Members might be aware that the Department of Education and Skills operates a programme called Momentum, which provides educational services. The providers of those services have been from a variety of backgrounds, many from the private sector and some from the public sector and the not-for-profit sector.

What amount of money is involved? How much does the Department intend to spend overall per annum?

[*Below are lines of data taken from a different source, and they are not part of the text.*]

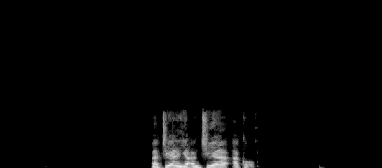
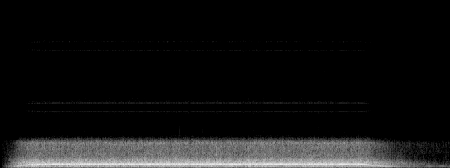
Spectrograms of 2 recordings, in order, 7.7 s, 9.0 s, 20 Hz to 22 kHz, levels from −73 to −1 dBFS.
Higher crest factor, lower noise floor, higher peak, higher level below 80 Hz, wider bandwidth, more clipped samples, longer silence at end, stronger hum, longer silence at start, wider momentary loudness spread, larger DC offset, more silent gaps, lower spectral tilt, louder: first, 18 dB vs 12 dB; first, under -90 dBFS vs -45 dBFS; about the same, 0 dBFS vs 0 dBFS; second, -56 dBFS vs -50 dBFS; first, 7.8 kHz vs 4.1 kHz; neither; first, 2.6 s vs 0.9 s; neither; first, 3.05 s vs 0.2 s; first, 13 LU vs 7 LU; neither; neither; about the same, -6 dB/octave vs -7 dB/octave; about the same, -13 LUFS vs -12 LUFS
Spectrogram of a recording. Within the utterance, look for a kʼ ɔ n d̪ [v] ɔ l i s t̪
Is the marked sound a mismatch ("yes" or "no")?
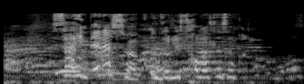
yes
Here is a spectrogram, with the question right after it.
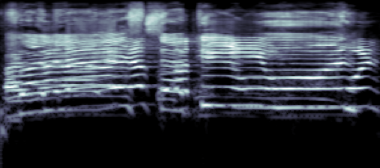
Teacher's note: ادھر یہ دونوں ایک ساتھ آ رہے ہیں تو آپ لوگ کو تھوڑا سا پر پڑھنا ہے توا کو، اور تا کو باریک پڑھنا ہے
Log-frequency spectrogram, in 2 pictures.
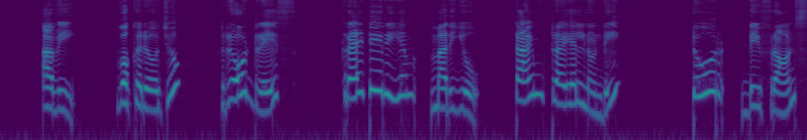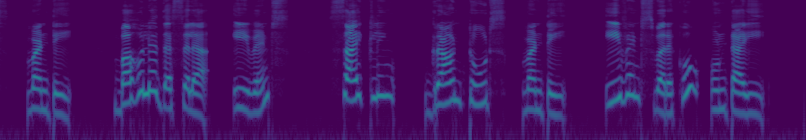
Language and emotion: Telugu, neutral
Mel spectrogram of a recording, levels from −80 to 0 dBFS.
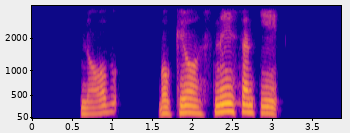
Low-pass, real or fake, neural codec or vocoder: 3.6 kHz; fake; codec, 16 kHz in and 24 kHz out, 1 kbps, XY-Tokenizer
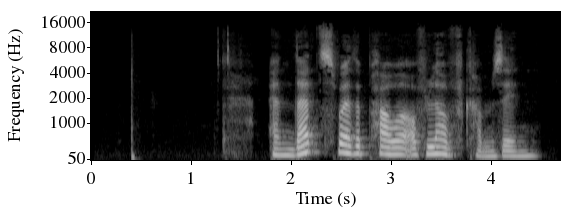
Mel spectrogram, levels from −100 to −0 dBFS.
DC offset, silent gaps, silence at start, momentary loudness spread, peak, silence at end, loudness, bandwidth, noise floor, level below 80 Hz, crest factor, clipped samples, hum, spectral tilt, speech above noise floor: under 0.1%; none; 0.4 s; 10 LU; -14 dBFS; 0.25 s; -33 LUFS; 14.5 kHz; -87 dBFS; -72 dBFS; 20 dB; under 0.1%; none; -5 dB/octave; 55 dB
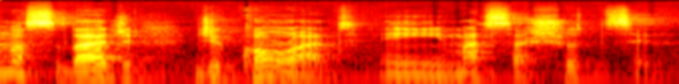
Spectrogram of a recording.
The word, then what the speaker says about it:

We will not know until we get the return of the tenders because, essentially, we will ask people to provide employment support services specifically with the idea of getting people into work. One example we have currently is the local employment service, which involves locally established companies. There are a number of those around the country. We outsource social welfare clients to them and they give detailed advice, support and hand-holding to get people back into education or work. We already have the model in operation. The model for JobPath is similar. People would be remunerated to a significant degree based on outcomes. In other words, we will not hand over large amounts of money unless people are committing to specific levels of outcome. The tender process is under way currently. There has been much discussion as well of other organisations at local level seeking to build up co-operative partnerships. I have seen references to that in the media. We will come back to you, Chairman, when we have more information, probably after Easter.

The committee would be interested in examining the issue as well. If there are no more questions then I will conclude. We have had a long day. I thank the Minister and her officials and the Members present.